On the surface, Leandro Ataides’ run with Asia’s ONE Championship might seem to be a bit of a nightmare. But the Brazilian middleweight said he’s enjoyed his opportunity and plans to reward his bosses’ investment in his future.
“Asian fans enjoy seeing a warrior’s heart,” Ataides told MMAjunkie in his native Portuguese. “I can also say that I fight because I love to do it. I’ve been able to show my heart in ONE, which is a very large promotion in Asia. Now that I’m more experienced, I have a lot more to show. They’ll see the lion in me.”
Ataides was undefeated when he made his way to ONE Championship in 2013, and he quickly rattled off a pair of first-round knockout wins under the company’s umbrella, rewarding them for the invite. But Ataides has since dropped three consecutive outings, leaving his contender status in doubt.
The 30-year-old Ataides doesn’t want to make excuses, but he does believe his results can be explained – and he says he’s working hard to make the adjustments necessary to correct his shortcomings.
“Losing is never good,” Ataides admitted. “I’ve been training hard since losing my first fight. “My second loss, to Aleksei Butorin, was very tough. He has very heavy hands.
“As far as my loss to Marcin Prachnio, we didn’t agree with the judges and are trying to overturn it. Whoever saw the fight knows I didn’t lose. It was a screw job. But I don’t get angry. I’m here to fight. That’s life. I’d like to change the decision loss to Marcin, or at least get a rematch against him.”
For a rematch to be in the cards, Ataides (8-3) will first need to get past Mohamed Ali (10-10) at Friday’s ONE Championship 50 event, which takes place at Mall of Asia Arena in Pasay, Manila, Philippines, and streams online as a pay-per-view event.
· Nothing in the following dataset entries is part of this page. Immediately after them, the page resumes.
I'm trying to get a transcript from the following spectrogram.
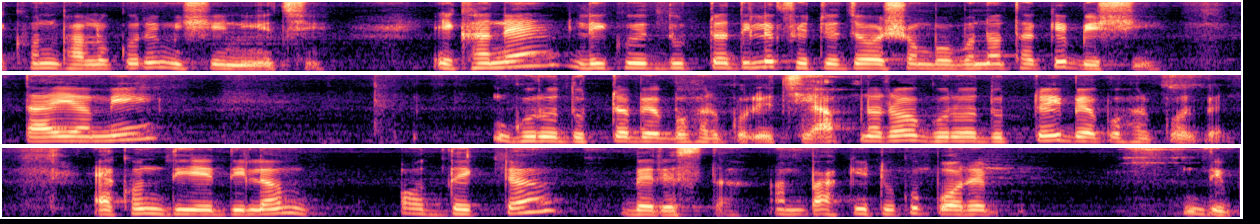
এখন ভালো করে মিশিয়ে নিয়েছি। এখানে লিকুইড দুধটা দিলে ফেটে যাওয়ার সম্ভাবনা থাকে বেশি। তাই আমি গুঁড়ো দুধটা ব্যবহার করেছি। আপনারাও গুঁড়ো দুধটাই ব্যবহার করবেন। এখন দিয়ে দিলাম অর্ধেকটা বেরেস্তা। আমি বাকিটুকু পরে দিব।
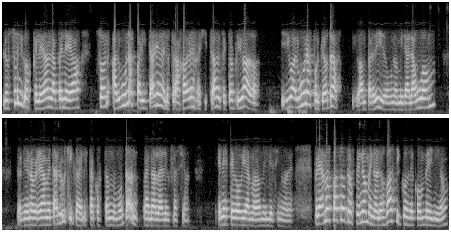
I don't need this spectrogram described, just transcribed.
los únicos que le dan la pelea son algunas paritarias de los trabajadores registrados del sector privado. Y digo algunas porque otras lo han perdido. Uno mira la UOM, la Unión Obrera Metalúrgica, y le está costando un montón ganarle a la inflación en este gobierno 2019. Pero además pasa otro fenómeno, los básicos de convenio,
Ataides admits he doesn’t know much about his Egyptian foe but plans on showcasing his grappling in the contest.
“I didn’t have much information about my next opponent,” Ataides admitted. “Regardless, every opponent should be respected. Of course we both strategize, hoping for the best outcome. I know he’s a big guy, with good boxing, and heavy hands. He’s dropping down in weight. I’ll be ready.
“He has the same name as my own idol, Muhammad Ali. But once we step into the cage, only the better man will be left standing. Despite putting in a lot of time into my boxing with Jose Aldo’s coach Isidoro Nicolas, I’ll look to dominate with my jiu-jitsu, which is my best weapon.”
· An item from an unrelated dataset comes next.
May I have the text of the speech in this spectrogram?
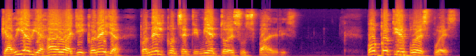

Ataides knows his back is against the wall. Even in Asia, where it seems fans focus more on warrior spirit than wins and losses, results do matter to a degree. But Ataides believes he’s got something special behind him this time around.
“Dec. 2 is my daughter’s birthday,” Ataides said. “Also, about five months ago, I lost my older sister. I’m sure she’s looking down on me. And my son was just born on Sept. 28. So, this victory will be dedicated to my family, who’s always by my side.”
Much can be forgotten with an impressive win at ONE Championship 50. Ataides knows the hype that surrounded him upon his arrival to the promotion. And after a few frustrating setbacks, he hopes to show he’s still deserving of the praise.
“I hope to always put on a great show,” Ataides said. “I like the Philippines. Recently, an opportunity came up to teach there. I love Asia and its people. Who knows – maybe I’ll live there one day.
“Most fighters want to be in the UFC. My focus is to win at ONE, so I can be the best fighter in Asia, before setting my eyes elsewhere. I aim to be the champion at ONE.”